The book is written from an in-universe perspective, purporting to be a history tome penned by a master. While this makes the tone somewhat dry, it allows Martin to comment on the difficulty of compiling a “true history” of anything. The narrator acknowledges that some of the historical sources he’s consulted contradict each other, and that some were written by people who might not be entirely trustworthy for one reason or another. It’s a great reflection of the way history is really written and the difficulties scholars can face in evaluating historical sources.
A character briefly mentioned in The World of Ice and Fire, Septon Barth, is a major character for a good chunk of the book. Following a disturbing incident that I don’t want to spoil, he becomes keenly interested in the mystical side of Planetos. As we know from TWOIAF and some of the narrator’s comments here, some maesters and septons found his work too willing to acknowledge the setting’s occult history. Given that this history is coming back with a vengeance in the main storyline, Barth’s work may turn out to provide important clues for the characters. I liked Barth, and I also loved the hints at the deeper mysteries of Westeros.
Most of my books are in electronic format, but I made sure to buy this one in hard copy, and I recommend that other readers do the same. There’s some beautiful artwork here, and a lot of the detail would be lost on a screen.
Fire and Blood is the first volume of two, with the second being planned to take the reader all the way through the fall of Mad Aerys. While I certainly hope TWOW comes out in a reasonable timeframe, I find myself also looking forward to Part 2 of the Targaryen history.
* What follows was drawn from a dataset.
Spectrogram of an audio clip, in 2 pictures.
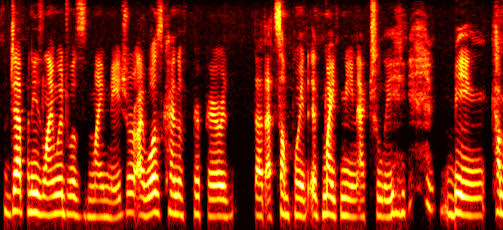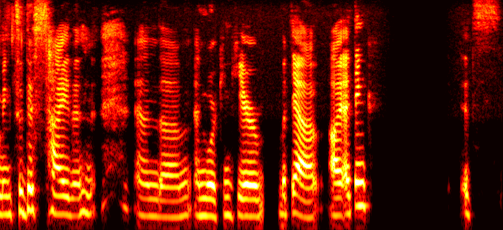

The dragonlords are fascinating to read about, and it’s interesting to see how the events of Westeros’s past planted the seeds for the story we all know and love.